Figure VIII

June 30, 2006


Above the coffee cups and crumpets, between the chimes of the half hour, through the hazy scent of flowers cut from the garden; conversation is exchanged. Nancy brings the teapot through from the kitchen. Rupert, the salesman, describes a consignment of ladies wigs that has just arrived at the depot;

“Beautiful styles, they are Nancy, really tip-top–”

And the artist, Anita, awaits the arrival of an envelope of bad news as she has done all the week. It is through these vignettes of life that our story shall be told. Through the snatched glimpses of incident and waiting, through the momentary struggles and unimportant meals of tea and toast; all shall be documented, recorded, reported and sketched.

“And for the first time they’ve produced the Enchantment range in bruised apricot. I’ve always said that the Enchantment was deserving of bruised apricot.”

“Do any women really still wear wigs these days?” asks Laura, one of the students.

“Wigs never go out of fashion.” Rupert replies and is about to enter into his sales patter, ready to dive into the pool of familiar rhythms and rippling cadences, its proud boasts of how another look might be achieved in a matter of minutes, and these wigs are an investment – classic styles that will never look tired… when the attention of the room is taken from him by the sudden appearance of Ernest in the doorway.

Figure VII

June 29, 2006


Our story begins some time around seven on a wet Thursday morning in June. Rain beats out a steady pulse upon the windowpanes. Tealeaves infuse in the rich darkness of the pot.
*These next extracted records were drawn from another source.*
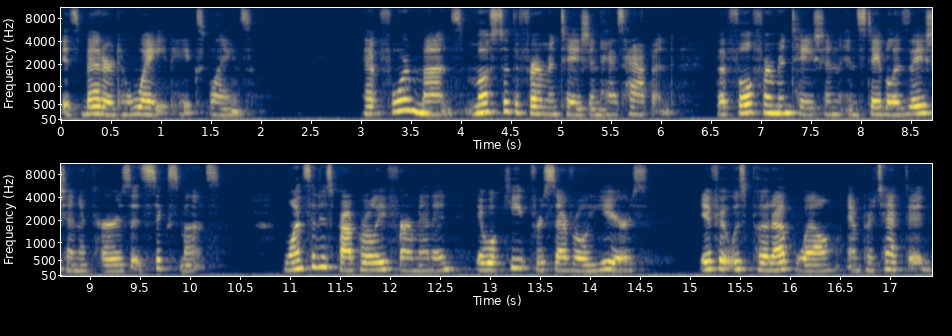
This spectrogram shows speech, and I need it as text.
it's better to wait, he explains. At four months, most of the fermentation has happened, but full fermentation and stabilization occurs at six months. Once it is properly fermented, it will keep for several years if it was put up well and protected.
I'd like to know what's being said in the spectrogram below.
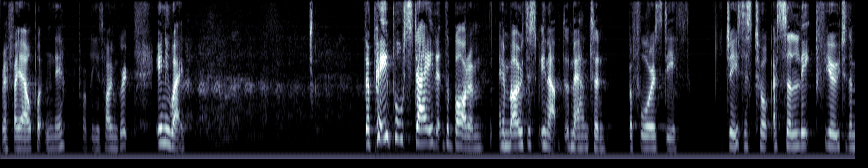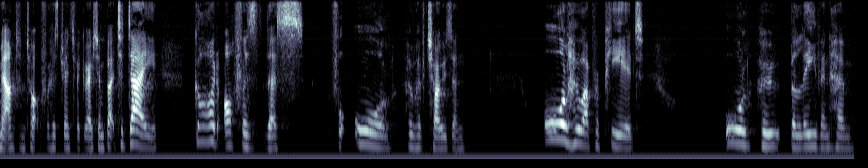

Nancy lays out breakfast thing in the dining room as she used to for her husband and now does for her guests, who one by one descend the staircase and enter the room.

Figure II

June 23, 2006


…where your Aunt Nancy lets out rooms…